Cassie hated the changing rooms and the feeling of being sized up, assessed, compared and found wanting by the other women. With their sleek limbs, muscles rippling under their skin, and flat stomachs, oh yes, she could imagine their thoughts as their eyes travelled up and down her own mis-shapen, lumpy body in revulsion.
She wished she could wear a sign hanging from her neck, explaining to people who she was, what she had been through, how much it took out of her to come here every week, how the memories assaulted her every time she passed through the doors and the chlorine tickled the back of her throat. But that just wasn’t the done thing. And she didn’t want pity, just recognition.
“Excuse me, I’m sorry, aren’t you..?” a teenaged girl was swiping her index finger furiously over her phone, looking first at Cassie, then down again.
“Oh, I can swim, even though it looks impossible. Well, kind of, anyway,” Cassie plastered a smile on her face, practised but not yet used to the sharp stab of pain in her heart. ‘Not the pity, not the pity,’ she thought.
“No! No! It’s not that! You’re Cassie Anderlecht, aren’t you? The Olympic swimmer..?”
“I was the Olympic swimmer, once, yes,” Cassie sighed. “Not any more, as you can see.”
The girl looked Cassie full in the face, ignoring the crutches, the ill-fitting swimsuit, the twisted legs, the scars that bore witness to the story of her past.

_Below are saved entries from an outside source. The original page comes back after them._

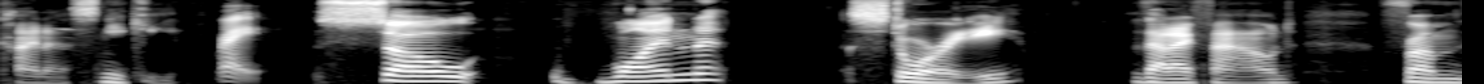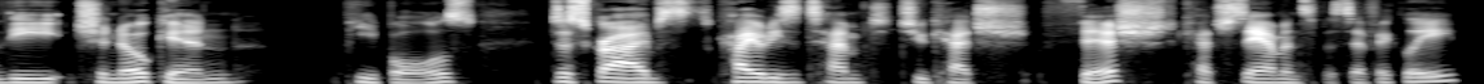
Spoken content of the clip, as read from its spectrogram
kind of sneaky. Right. So, one story that I found from the Chinook peoples describes Coyote's attempt to catch fish, catch salmon specifically.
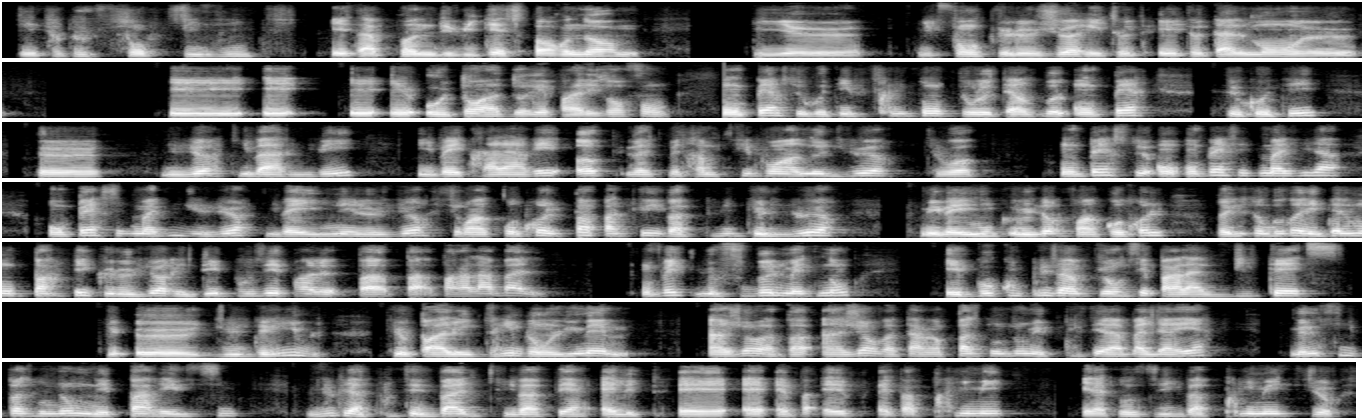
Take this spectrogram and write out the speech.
c'est surtout son physique et sa pointe de vitesse hors norme qui, euh, qui font que le joueur est, totalement euh, autant adoré par les enfants. On perd ce côté frisson sur le terrain de football, on perd ce côté euh, du joueur qui va arriver, il va être à l'arrêt, hop, il va se mettre un petit point à un autre joueur, tu vois. On perd, on, perd cette magie-là. On perd cette magie du joueur qui va éliminer le joueur sur un contrôle, pas parce qu'il va plus vite que le joueur, mais il va éliminer le joueur sur un contrôle, parce que son contrôle est tellement parfait que le joueur est déposé par, le, par, par la balle. En fait, le football maintenant est beaucoup plus influencé par la vitesse euh, du dribble que par le dribble en lui-même. Un joueur, va, un joueur va faire un passe en jambe et pousser la balle derrière, même si le passe en jambe n'est pas réussi, vu que la poussée de balle qu'il va faire, elle, elle, elle, va primer, et la physique va primer sur,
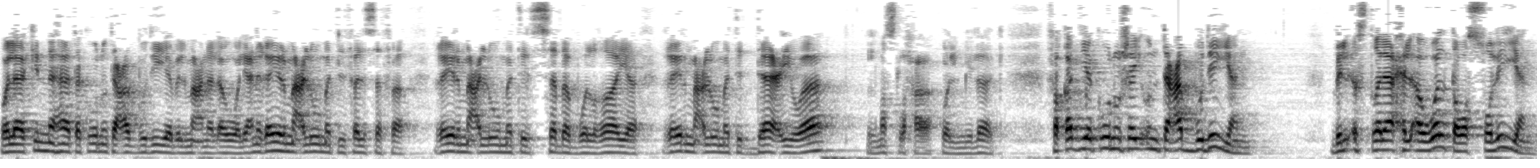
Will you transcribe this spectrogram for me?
ولكنها تكون تعبدية بالمعنى الأول يعني غير معلومة الفلسفة غير معلومة السبب والغاية غير معلومة الداعي والمصلحة والملاك. فقد يكون شيء تعبديا بالاصطلاح الأول توصليا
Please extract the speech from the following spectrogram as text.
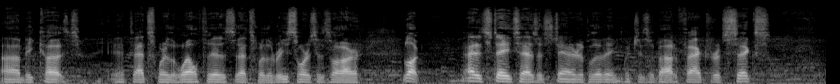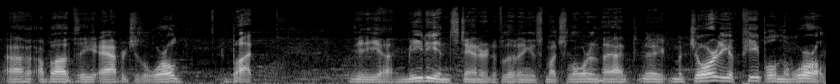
uh, because if that's where the wealth is, that's where the resources are. Look, United States has its standard of living, which is about a factor of six uh, above the average of the world, but the uh, median standard of living is much lower than that. The majority of people in the world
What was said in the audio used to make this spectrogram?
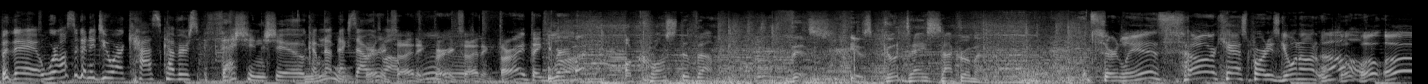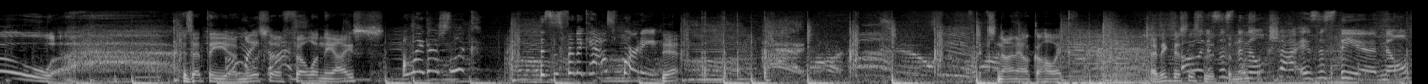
But the, we're also going to do our cast covers fashion show coming up next hour Very as well. exciting. Very exciting. All right. Thank you very much. Across the valley, this is Good Day Sacramento. It certainly is. Oh, our cast party's going on. Ooh, Oh. Oh, oh, oh. Is that the uh, Oh Melissa gosh. fell in the ice? Oh my gosh, look. This is for the cast party. Yeah. It's non-alcoholic. I think this Oh, is the, this the is the Melissa- milk shot. Is this the uh, milk?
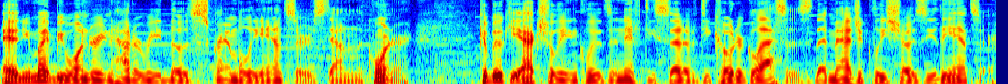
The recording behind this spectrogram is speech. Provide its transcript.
And you might be wondering how to read those scrambly answers down in the corner. Kabookii actually includes a nifty set of decoder glasses that magically shows you the answer.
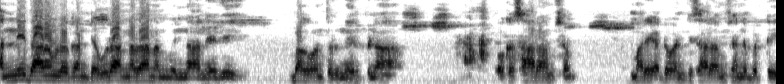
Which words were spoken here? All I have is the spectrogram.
అన్ని దానంలో కంటే కూడా అన్నదానం మిన్న అనేది భగవంతుడు నేర్పిన ఒక సారాంశం. మరి అటువంటి సారాంశాన్ని బట్టి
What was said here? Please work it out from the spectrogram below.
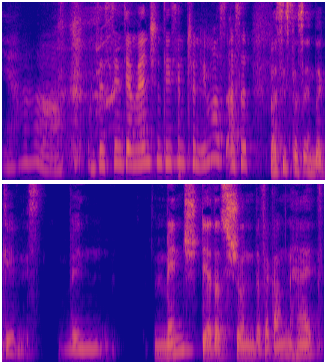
Ja, und das sind ja Menschen, die sind schon immer, so- also Was ist das Endergebnis? Wenn Mensch, der das schon in der Vergangenheit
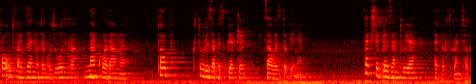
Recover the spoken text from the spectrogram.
po utwardzeniu tego złotka, nakładamy top, który zabezpieczy całe zdobienie. Tak się prezentuje efekt końcowy.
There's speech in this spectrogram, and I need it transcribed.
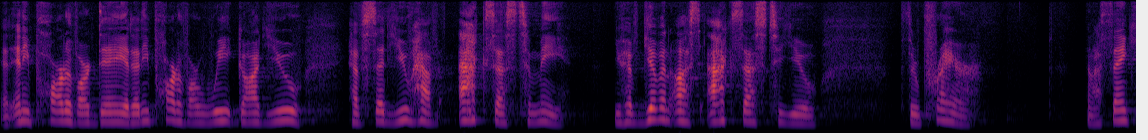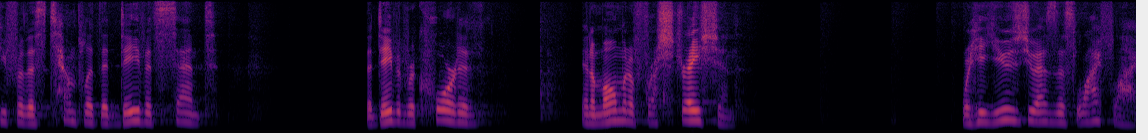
at any part of our day, at any part of our week, God, you have said you have access to me. You have given us access to you through prayer. And I thank you for this template that David sent that David recorded in a moment of frustration where he used you as this lifeline.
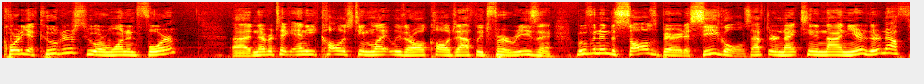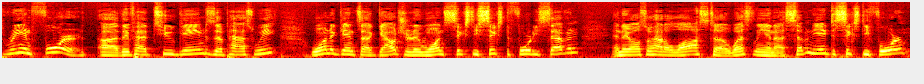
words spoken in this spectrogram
Cordia Cougars, who are 1 and 4. Uh, never take any college team lightly. They're all college athletes for a reason. Moving into Salisbury to Seagulls after a 19 and 9 year, they're now 3 and 4. Uh, they've had two games the past week. One against uh, Goucher, they won 66 to 47, and they also had a loss to Wesleyan, uh, 78 to 64.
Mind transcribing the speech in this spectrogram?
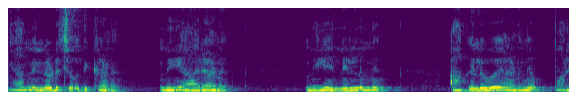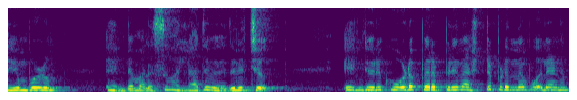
ഞാൻ നിന്നോട് ചോദിക്കാണ് നീ ആരാണ്? നീ എന്നിൽ നിന്ന് അകലുകയാണെന്ന് പറയുമ്പോഴും എന്റെ മനസ്സ് വല്ലാതെ വേദനിച്ചു. എന്റെ ഒരു കൂടപ്പിറപ്പിനെ നഷ്ടപ്പെടുന്ന പോലെയാണ്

“But you’re still Cassie Anderlechts. I’m so very pleased to meet you.”